**WHAT IS REQUIRED:**
Using the listing below, extract each line that has the word "speech" in it.

**DATA:**
----------------------------------------

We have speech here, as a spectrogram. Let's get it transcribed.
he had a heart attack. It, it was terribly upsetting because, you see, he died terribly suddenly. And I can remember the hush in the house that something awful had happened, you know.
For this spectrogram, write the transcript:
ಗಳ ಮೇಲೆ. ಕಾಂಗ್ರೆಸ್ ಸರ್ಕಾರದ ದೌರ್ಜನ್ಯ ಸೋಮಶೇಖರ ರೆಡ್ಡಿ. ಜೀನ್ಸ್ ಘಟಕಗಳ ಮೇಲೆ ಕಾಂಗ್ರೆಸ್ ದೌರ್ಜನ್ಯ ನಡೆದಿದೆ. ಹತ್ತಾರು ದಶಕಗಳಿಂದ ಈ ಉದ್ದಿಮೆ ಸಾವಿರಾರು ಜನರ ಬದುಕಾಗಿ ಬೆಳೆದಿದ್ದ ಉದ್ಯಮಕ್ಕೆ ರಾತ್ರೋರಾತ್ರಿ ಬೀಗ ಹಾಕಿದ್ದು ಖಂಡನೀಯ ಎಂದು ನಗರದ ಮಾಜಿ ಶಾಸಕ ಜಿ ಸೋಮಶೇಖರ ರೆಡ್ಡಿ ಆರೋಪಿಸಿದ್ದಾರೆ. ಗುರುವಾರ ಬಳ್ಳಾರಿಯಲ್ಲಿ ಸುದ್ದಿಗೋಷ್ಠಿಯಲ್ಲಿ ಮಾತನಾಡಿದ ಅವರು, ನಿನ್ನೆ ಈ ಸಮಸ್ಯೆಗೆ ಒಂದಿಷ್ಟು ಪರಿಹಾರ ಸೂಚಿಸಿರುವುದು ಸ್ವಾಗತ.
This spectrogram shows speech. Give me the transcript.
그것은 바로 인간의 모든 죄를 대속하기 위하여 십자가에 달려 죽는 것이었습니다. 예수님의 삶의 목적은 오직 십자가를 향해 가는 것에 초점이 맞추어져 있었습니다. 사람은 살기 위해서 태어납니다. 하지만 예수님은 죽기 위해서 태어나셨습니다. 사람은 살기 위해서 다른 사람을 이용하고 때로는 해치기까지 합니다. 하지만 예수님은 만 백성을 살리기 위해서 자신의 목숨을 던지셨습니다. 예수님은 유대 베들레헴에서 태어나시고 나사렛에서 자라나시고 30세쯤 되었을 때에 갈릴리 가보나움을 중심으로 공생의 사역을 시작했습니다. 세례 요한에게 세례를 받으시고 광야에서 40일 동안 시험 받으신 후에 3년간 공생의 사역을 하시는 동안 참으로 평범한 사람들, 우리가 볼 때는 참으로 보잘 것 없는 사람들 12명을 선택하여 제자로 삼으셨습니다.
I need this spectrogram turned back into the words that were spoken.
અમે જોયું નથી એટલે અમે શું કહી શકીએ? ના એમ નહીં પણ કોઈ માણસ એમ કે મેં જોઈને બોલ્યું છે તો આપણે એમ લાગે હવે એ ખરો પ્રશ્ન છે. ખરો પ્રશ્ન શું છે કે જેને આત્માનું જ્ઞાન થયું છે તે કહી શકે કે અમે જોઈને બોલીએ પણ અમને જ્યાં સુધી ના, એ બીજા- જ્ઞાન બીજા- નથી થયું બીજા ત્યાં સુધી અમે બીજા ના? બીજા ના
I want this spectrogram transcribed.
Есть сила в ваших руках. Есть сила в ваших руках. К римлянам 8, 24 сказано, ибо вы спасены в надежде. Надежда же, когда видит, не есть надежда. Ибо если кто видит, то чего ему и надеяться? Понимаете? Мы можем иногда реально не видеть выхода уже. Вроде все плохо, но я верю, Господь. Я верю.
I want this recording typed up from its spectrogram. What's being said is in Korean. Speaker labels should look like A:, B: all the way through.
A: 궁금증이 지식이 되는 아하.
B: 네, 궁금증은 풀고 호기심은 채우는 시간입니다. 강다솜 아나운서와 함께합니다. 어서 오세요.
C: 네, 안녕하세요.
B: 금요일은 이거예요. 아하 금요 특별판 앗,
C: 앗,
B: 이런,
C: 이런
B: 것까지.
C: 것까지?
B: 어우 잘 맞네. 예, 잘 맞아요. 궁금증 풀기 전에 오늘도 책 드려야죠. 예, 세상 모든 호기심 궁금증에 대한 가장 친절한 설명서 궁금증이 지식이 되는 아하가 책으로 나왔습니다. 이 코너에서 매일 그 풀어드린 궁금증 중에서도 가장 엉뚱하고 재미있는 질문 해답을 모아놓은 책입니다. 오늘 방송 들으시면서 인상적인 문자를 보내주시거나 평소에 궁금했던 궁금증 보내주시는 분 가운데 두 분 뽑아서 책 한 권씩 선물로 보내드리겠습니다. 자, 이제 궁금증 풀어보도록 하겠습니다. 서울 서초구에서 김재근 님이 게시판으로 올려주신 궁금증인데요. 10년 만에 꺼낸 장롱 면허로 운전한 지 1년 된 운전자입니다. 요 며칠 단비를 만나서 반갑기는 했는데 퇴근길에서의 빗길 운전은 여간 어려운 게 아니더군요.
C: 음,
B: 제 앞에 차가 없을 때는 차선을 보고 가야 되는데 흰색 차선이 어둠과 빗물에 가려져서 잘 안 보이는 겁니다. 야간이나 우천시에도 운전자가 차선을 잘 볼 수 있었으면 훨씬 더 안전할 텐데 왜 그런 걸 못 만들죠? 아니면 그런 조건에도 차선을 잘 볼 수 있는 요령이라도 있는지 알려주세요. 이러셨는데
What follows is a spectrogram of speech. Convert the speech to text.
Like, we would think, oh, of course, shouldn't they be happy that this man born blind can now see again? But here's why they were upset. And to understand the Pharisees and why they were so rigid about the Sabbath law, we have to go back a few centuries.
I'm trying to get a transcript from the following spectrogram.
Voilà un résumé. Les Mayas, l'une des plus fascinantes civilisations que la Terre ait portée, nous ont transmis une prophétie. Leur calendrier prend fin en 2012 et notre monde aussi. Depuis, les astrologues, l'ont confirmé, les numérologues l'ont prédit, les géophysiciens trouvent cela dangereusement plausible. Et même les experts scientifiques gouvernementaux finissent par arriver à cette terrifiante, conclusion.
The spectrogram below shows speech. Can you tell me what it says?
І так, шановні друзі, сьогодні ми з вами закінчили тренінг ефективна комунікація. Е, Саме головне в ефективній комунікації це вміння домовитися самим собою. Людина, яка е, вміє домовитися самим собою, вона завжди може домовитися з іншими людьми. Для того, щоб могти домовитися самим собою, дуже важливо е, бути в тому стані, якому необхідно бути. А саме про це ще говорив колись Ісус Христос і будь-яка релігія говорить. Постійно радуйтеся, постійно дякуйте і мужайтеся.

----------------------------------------

**TASK SOLUTION:**
We have speech here, as a spectrogram. Let's get it transcribed.
This spectrogram shows speech. Give me the transcript.
What follows is a spectrogram of speech. Convert the speech to text.
The spectrogram below shows speech. Can you tell me what it says?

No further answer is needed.